That is the story, but it’s only a story. Nevertheless, stories are all we have.
Who was Kathy Acker?
“I am a creature of extremes,” she once said, “I have no patience with middle ground.” We all contain and embody contradictions, but Acker more than most. She was everything she was supposed to be, and simultaneously the precise opposite.
From the pouts and scowls she gave to the camera, the leathers and leopard-prints, the elaborate, extravagant tattoos which covered her back and shoulders, the piercings in her tongue and eyebrows and navel and elsewhere, the cropped or tramlined hair and the bulging muscles she’d earned from almost twenty years of serious weight-training, you’d expect the ‘underground sex queen’ of legend, whose work was banned in Germany for its potential to corrupt the youth. What you got when you met her was a soft-voiced woman, five foot two, with big wide eyes; an endearing, slightly knock-kneed walk; a ready smile; exquisite manners, and the ability to converse with just about anybody on just about any topic.
The first key to understanding Acker both in life and on the page is that she could play the ‘street’ and ‘salon’ cards simultaneously because she was renegade posh. She was brought up rich: in another universe, she might have become one of those wealthy Manhattan women who spend their lives shopping and supervising their domestic staff, dishing the dirt over Martinis and cigarettes in expensive restaurants whilst chauffeurs wait outside with the limos. That, certainly, was her heritage.
However, she was profoundly alienated from it. Her father had vamoosed when her mother was three months pregnant. Her mother blamed her for his departure, and never, ever, let her forget that she wasn’t forgiven. The only affection she received at home came from her maternal grandmother. Her stepfather made sexual advances to her, and her mother — having spent her way through her share of the family fortune — committed suicide when Kathy was 30. The invocation of her demon mother became a persistent strand through all of her writing.
Academically spectacularly bright, she found refuge in books and sex. She read voraciously and eclectically, and she learned to listen to her body and respect the truths it told her — often masturbating as she read or wrote, using orgasm to crack open her psyche to expose it most fully to the text — and that was one of the reasons why the cancer so terrified her. For the first time in her life, her body — the body she adorned with the tats and piercings, and built up with the weights; her instrument of both enlightenment and pleasure — now withheld a terrible secret from her. Her body became a text she was unable to read.
Emerging from college with major medical bills (she suffered from a twisted colon), she financed her treatment by working on 42nd St as stripper, go-go dancer and porno actress — some of those films, she said, are still in circulation — conducting her first literary experiments scribbling in her notebook between shows. Her writing, like her existence, eschewed the mainstream whilst spanning ‘high’ and ‘low’: juxtaposing the arcana of mythology and surrealism with the most uncompromising dirty realism, collapsing narrative and demolishing character, sampling and deforming elements from any texts that took her fancy.

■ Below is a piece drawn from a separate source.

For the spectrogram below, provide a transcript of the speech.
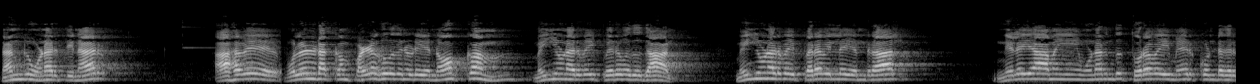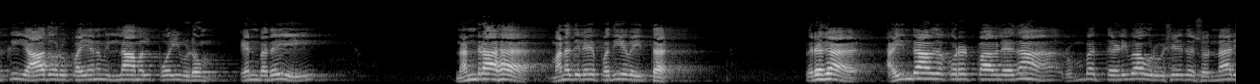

Whatever they were originally ‘about’, they became about Kathy: the only ‘characters’ in her work are all her.
She became a fixture on the ’70s arty-punk scene, virtually living at CBGBs (the pioneer punk club on the Bowery which spawned Patti Smith, Talking Heads, Television, Blondie and The Ramones) and the St Marks Poetry Project. Her early work, self-published in pamphlet form, began to attract attention, culminating in her first ‘proper’ publication, the 1984 British edition of what is still her most famous work, Blood And Guts In High School. She lived in London during the second half of the ’80s before briefly returning to New York and then settling in San Francisco.
Having completed post-graduate studies, she became a working academic and travelling lecturer, as well as an art critic and performance artist. During the San Francisco years, she spent at least two weeks of every month on the road, performing and lecturing. These activities also provided the bulk of her income: she never earned very much from her novels. “I do all this stuff,” she said, “to subsidise an extremely expensive novel-writing habit.”